TOKYO — American social media platforms are behind the curve in dealing with conspiracy theories and other dubious content in Japan compared with the U.S.
This struggle is reflected in internal documents leaked by Frances Haugen, a former employee of Facebook, now known as Meta. The papers were disclosed to the U.S. Securities and Exchange Commission and provided to Congress in redacted form by Haugen’s legal counsel. The redacted versions received by Congress were reviewed by a consortium of news organizations, including Nikkei.
In one internal exchange recorded in the documents, a member of the content review team asked in January if there were proactive investigations into QAnon content on Instagram, the photo sharing app, given its popularity in Japan.
“I think I can say, somewhat confidently yet sadly, that we haven’t done so,” said an employee involved in that area.
“We took a ton of action in Q4 against QAnon entities but that was mostly focused on the US and English/Spanish accounts,” the employee wrote.
This response is in keeping with a slew of reports underscoring Facebook’s inability to effectively moderate content outside its home country, even as the platform gained a global audience.
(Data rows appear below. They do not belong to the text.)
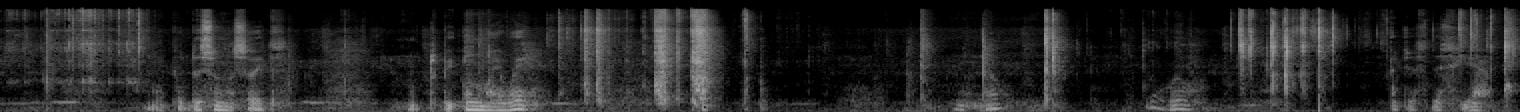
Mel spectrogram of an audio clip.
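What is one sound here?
Plastic parts click and snap as hands fit them together.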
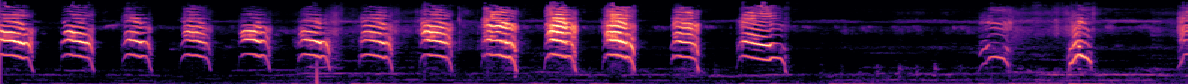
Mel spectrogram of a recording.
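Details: Mother cat, a street cat, summoning her white kitten with a rapid string of around fifteen short high meows, then a pause and two or three more calls, over a low background hum.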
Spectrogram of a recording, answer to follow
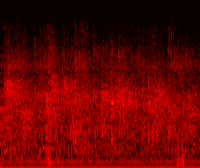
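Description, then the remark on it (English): An audience claps hands for the Lord in a steady, dense wash of applause that sounds somewhat muffled, with a low electrical hum underneath and no voices. “Can you give the Lord a hand clap over that?”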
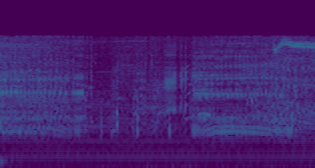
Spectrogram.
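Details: Beluga whales of the Eastern High Arctic–Baffin Bay population in a pristine, quiet summer nursery inlet give contact calls during isolation events: pulsed, buzzy bursts with short tonal sweeps and a high whistle near the end, recorded faintly.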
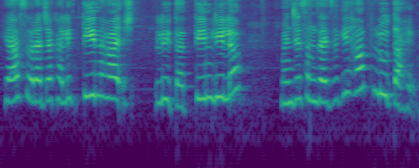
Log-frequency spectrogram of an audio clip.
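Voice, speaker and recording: A woman's voice: very high voice, normal speed, mellow. A woman teacher explaining grammar step by step, asking questions and answering them herself. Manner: asks questions and answers them herself, repeats key terms.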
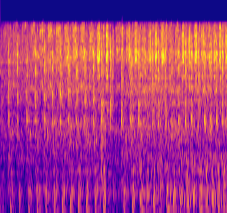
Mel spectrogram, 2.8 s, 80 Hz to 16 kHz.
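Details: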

It has been particularly criticized for gaps in its coverage of Arabic and Indian languages.
In response to questions about its handling of Japanese QAnon content, Meta told Nikkei that “artificial intelligence and human employees work in tandem” to handle posts that violate its community rules and guidelines.
Followers of QAnon believe that the world is controlled by a shadowy satanic cabal of child-trafficking elites. Many were among the supporters of previous U.S. President Donald Trump who attacked the Capitol on Jan. 6. The movement has also promoted misinformation about the coronavirus pandemic and COVID-19 vaccines.
The company said last December it would remove “false claims about the safety, efficacy, ingredients or side effects” of coronavirus vaccines.
But Japanese posts that likely run afoul of this policy — suggesting, for example, that the virus and vaccines are part of a depopulation plan — have stayed up, include some from influential figures.
A member of a prefectural assembly has repeatedly spoken out against coronavirus vaccines on Facebook, and claims that he has never had a post deleted. As recently as Friday, he made a post asserting that vaccine recipients can be tracked remotely.
Asked about this specific account, Meta declined to comment on individual cases, but acknowledged that it “cannot identify all harmful content.”
Dubious Japanese content is a problem on Twitter as well. QAnon-related Japanese tweets began picking up around April 2020, according to Fujio Toriumi, a professor at the University of Tokyo and expert on social media analysis. While the pace slowed down after the Capitol assault, there are still about 1,000 such posts per day.
Twitter announced in January that it had suspended more than 70,000 accounts in a QAnon crackdown. A study by the Digital Forensics Research Lab at the Atlantic Council, an American think tank, found that English-language QAnon content has “all but evaporated” from major social media platforms.
Twitter’s response to Japanese content has lagged behind. The company told Nikkei that it “deals with accounts that violate our rules around the world.”
Meta said it has about 40,000 people working on safety and security and monitoring content worldwide, but neither it nor Twitter has specified how many employees it has assigned exclusively to Japan. Yahoo, which has a much stronger presence in Japan than in the U.S., has released concrete details and data about its content moderation practices.
“You can’t say overseas platform operators have been doing enough,” said Hosei University professor and media expert Hiroyuki Fujishiro.
If social media fails to take effective measures against problematic content that take countries’ individual circumstances into account, these services can contribute to social instability.
Meta has been criticized in the past for a corporate culture that puts profits ahead of safety. Reporting spurred by Haugen’s leaks has highlighted the company’s struggles to get hate speech and misinformation under control.
The leaks, and Haugen’s testimony before Congress, could encourage stronger regulation on social media companies around the world. The Cambridge Analytica scandal of 2018, in which a British consulting firm was found to have collected data from millions of Facebook users without consent, sparked a similar push to rein in these services.